The Working for Workers Act, 2023 receives Royal Assent
Those who take advantage of vulnerable workers could face millions in fines.
The Working for Workers Act, 2023 recently received Royal Assent, which means that Ontario now has the highest maximum corporate fine under workplace health and safety legislation in Canada.
In March 2023, the Ontario government announced a new legislation that amended the Occupational Health and Safety Act (OSHA) to increase the maximum fine for corporations convicted of an offence under the OHSA from $1.5 million to $2 million.

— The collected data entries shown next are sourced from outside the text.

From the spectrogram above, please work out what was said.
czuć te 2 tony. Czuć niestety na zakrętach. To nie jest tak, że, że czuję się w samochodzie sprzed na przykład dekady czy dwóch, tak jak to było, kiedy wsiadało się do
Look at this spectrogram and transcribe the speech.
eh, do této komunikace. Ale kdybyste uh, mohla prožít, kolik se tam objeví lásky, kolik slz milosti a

“Anyone who preys on vulnerable members in our community has no place in our society,” said Monte McNaughton, Minister of Labour, Immigration, Training and Skills Development back in March. “If you think you’re going to deny someone’s basic human rights by withholding their passport, we’re going to hit your pocketbook, and you will be behind bars for a long time. We will continue to use every tool in our toolbox to ensure Ontario is a province where hard work pays off and big dreams come true.”

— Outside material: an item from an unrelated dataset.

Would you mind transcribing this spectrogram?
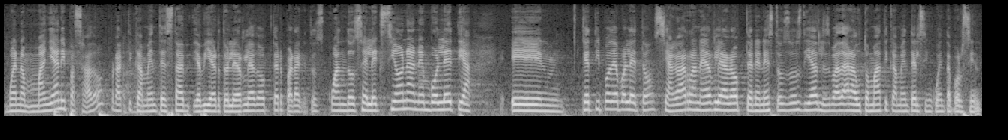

There have been several revisions to Ontario employment legislation now that the act has received Royal Assent to keep in mind.

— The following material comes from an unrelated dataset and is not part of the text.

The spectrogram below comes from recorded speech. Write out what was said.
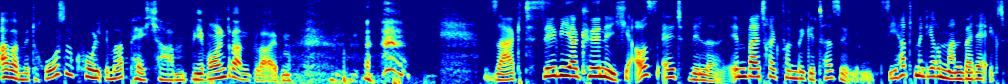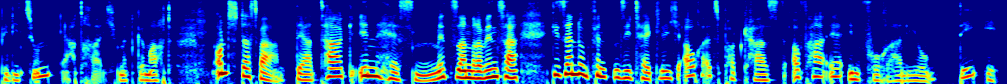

Most notably, increased fines are now the highest in Canada. These changes, which came into effect on October 26, 2023, include a maximum fine $1,500,000 to $2,000,000 for a violation of the Occupational Health and Safety Act (OHSA). The maximum penalties under the Employment Protection for Foreign Nationals Act, 2009 have also been increased for employers who are convicted of withholding a work permit or worker passport.
Employees will now have the eligibility for enhanced notices for mass termination that those who work in offices are entitled to under Ontario’s Employment Standards Act (ESA). There has also been an ammendment to the definition of “establishment” which now includes employees’ homes as opposed to only locations where employers carry out business.
In terms of new hires, the Lieutenant Governor in Council is now able to make regulations under the ESA which requires employers to provide employees details about their positions in a written format. For recruiters, licensing requirements in terms of compliance with the Employment Protection for Foreign Nationals Act, 2009, have also become more strict and includes refusals to either issue or renew them in cases where the applicant has failed to comply with this act.